Through the Ages – Last-minute Gift Ideas

Christmas is rapidly approaching and you are in a panic to about what to get for that special someone. Rest assured that you are not alone.

General Sherman found himself there in 1864 when he had not had time to go shopping for his Commander-In-Chief. His solution was to wire Lincoln with the following: “I beg to present you, as a Christmas gift, the City of Savannah, with 150 heavy guns and plenty of ammunition, and also about 25, 000 bales of cotton.” The President apparently appreciated his gift.

When Shah Jahan, the fifth Mughal emperor, felt stymied about a gift for his favorite wife, he started thinking creatively. The result was the Taj Mahal. There was the trifling drawback that he also intended it to serve as her tomb, but hey, there is nothing wrong with a dual- purpose gift.

Speaking of large gifts, Marie Christianson of Apple Valley, Minnesota woke up on Christmas morning in 1985 to find an 8-foot tall fiberglass elephant on her front lawn. It was payback from a neighbor who had received at the Christianson’s Christmas party two years earlier a wheelbarrow crushed by a garbage truck. There is a lesson there.

Large fake mammals are impressive, but there is no substitute for the real thing. King Manuel of Portugal certainly realized this, so in 1514 he gave a live white elephant to Pope Leo X. Alas, Hanno’s life was cut short when the Pope fed her gold 6 years later to ease her constipation. You could say that the Pope poisoned his prized poop-less pachyderm.

A brick is sometimes a good Christmas gift, provided it originates from a building that has a sentimental association.  Actress Lady Bancroft, for example, was gifted a brick from the wall of the Prince of Wale’s Theater together with a wood piece from the stage.  The gift was not without controversy because the Theater was still in use at the time and the gift-giver had forcibly removed both the brick and the wood from the building.

If you are into gifting to save the environment, then you might follow the lead of one resourceful scout group.  The Kentucky Boy Scout group gave then-president Gerald Ford an eagle made of beer can tabs.  He liked it so much that the eagle became a permanent fixture in his presidential library.

You have to wonder about the scout leader who thought it was a good idea to send his scouts out on a beer can tab drive at Christmas.

Sometimes people are confused about whether or not a gift is a gift.  In 2011 Jack Waring bought a $30,000 tractor and gave it to his fiancée Felicia for Christmas.  During their divorce three years later, Jack apparently had a moment of confusion and completely forgot the tractor had been a gift.  It took an appellate court to bring him back to his senses.

To be clear, a valid gift occurs when the giver intends for it to be a gift, the gift is delivered, and the recipient accepts it. Intent, delivery and acceptance.
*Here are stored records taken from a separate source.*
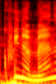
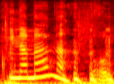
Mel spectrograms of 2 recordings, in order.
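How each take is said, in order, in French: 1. Il se prononce avec un accent anglais. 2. Il se prononce avec un accent français. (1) "si je le dis à l'anglaise" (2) "il faut dire Queen of Man"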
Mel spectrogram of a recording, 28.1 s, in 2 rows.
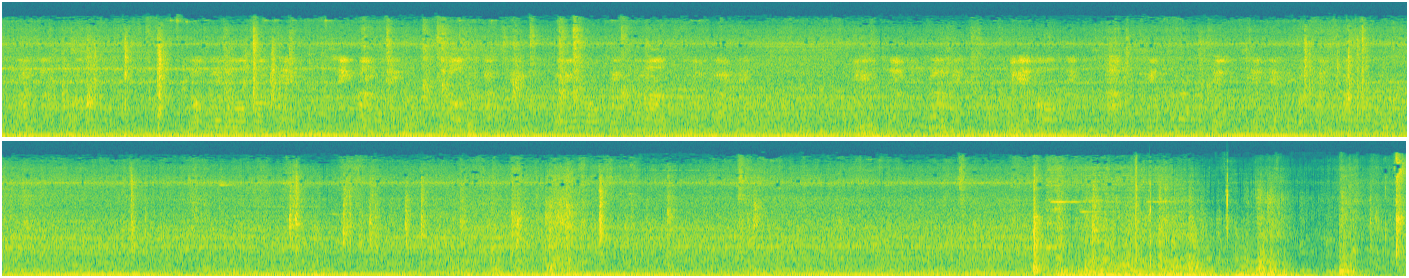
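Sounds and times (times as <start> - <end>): electric train humming: 0.0 - 28.0.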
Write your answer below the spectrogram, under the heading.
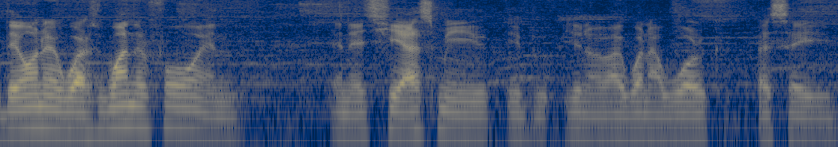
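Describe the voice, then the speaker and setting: Over music in the background, a man with a Mexican accent speaks at a fairly low pitch. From Mexico, Puebla. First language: Spanish. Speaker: chef. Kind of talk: interview. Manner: halting, many fillers.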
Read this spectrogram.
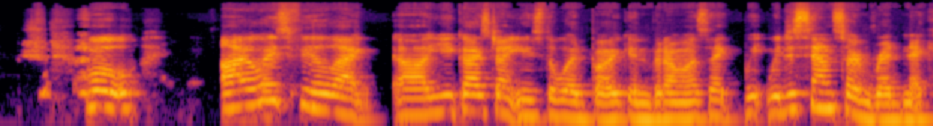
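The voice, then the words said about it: Strong Australian accent. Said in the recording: “as you can tell from my piercing accent, I'm from Australia”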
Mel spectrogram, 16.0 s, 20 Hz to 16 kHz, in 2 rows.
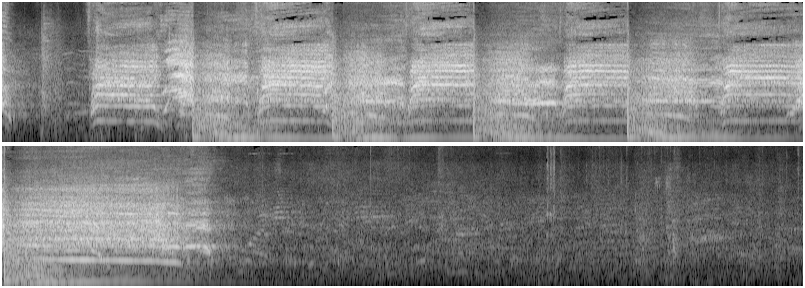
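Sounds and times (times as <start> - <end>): men bellowing calls in unison: 1.1 - 10.3
sharp hit: 1.9 - 10.3.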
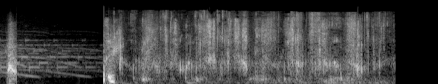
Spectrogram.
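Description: A cartoon creature munches and chomps noisily on food.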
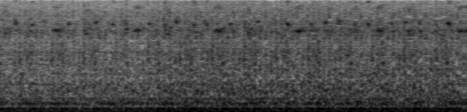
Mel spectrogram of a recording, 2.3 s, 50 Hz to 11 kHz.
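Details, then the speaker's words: Dodge Cummins diesel truck, after fixing a zero rail pressure fault: steady, even idle with low regular clatter, no misfire as before; rail pressure no longer jumping, fluctuating about 100 psi. "elite that almost sounds like it runs better I don't hear a misfire like I did before"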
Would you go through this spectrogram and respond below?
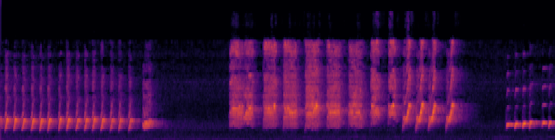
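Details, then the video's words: Caged cucak ranting in lively song: a quick run of repeated notes, then a series of harsh buzzy chirps, a brief pause, and another trill. "gacor cucak ranting"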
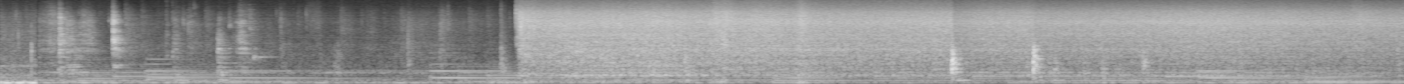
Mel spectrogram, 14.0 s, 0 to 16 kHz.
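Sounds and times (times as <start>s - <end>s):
water hissing on hot stones: 5.2s - 14.0s.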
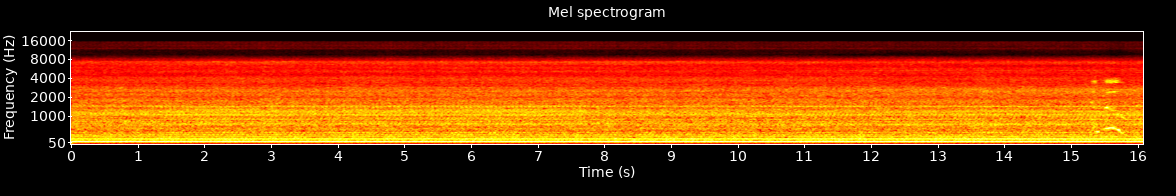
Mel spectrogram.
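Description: A purse-seine fishing boat's diesel engine running steadily under way: a constant, unchanging low drone.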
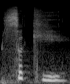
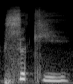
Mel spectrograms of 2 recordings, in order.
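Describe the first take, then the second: Both takes have the same delivery.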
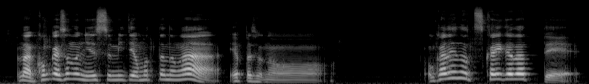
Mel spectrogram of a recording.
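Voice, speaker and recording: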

Done.

Hopefully this jog through history has given you some good gift ideas. Happy shopping!

Virginia Hammerle is president of the Hammerle Finley Law Firm, www.hammerle.com.  She has been Board Certified in Civil Trial by the Texas Board of Legal Specialization for 25 years.  Her practice includes litigation in all matters affecting seniors.  She can be reached at legaltalk@hammerle.com. This column is for general information only and does not constitute legal advice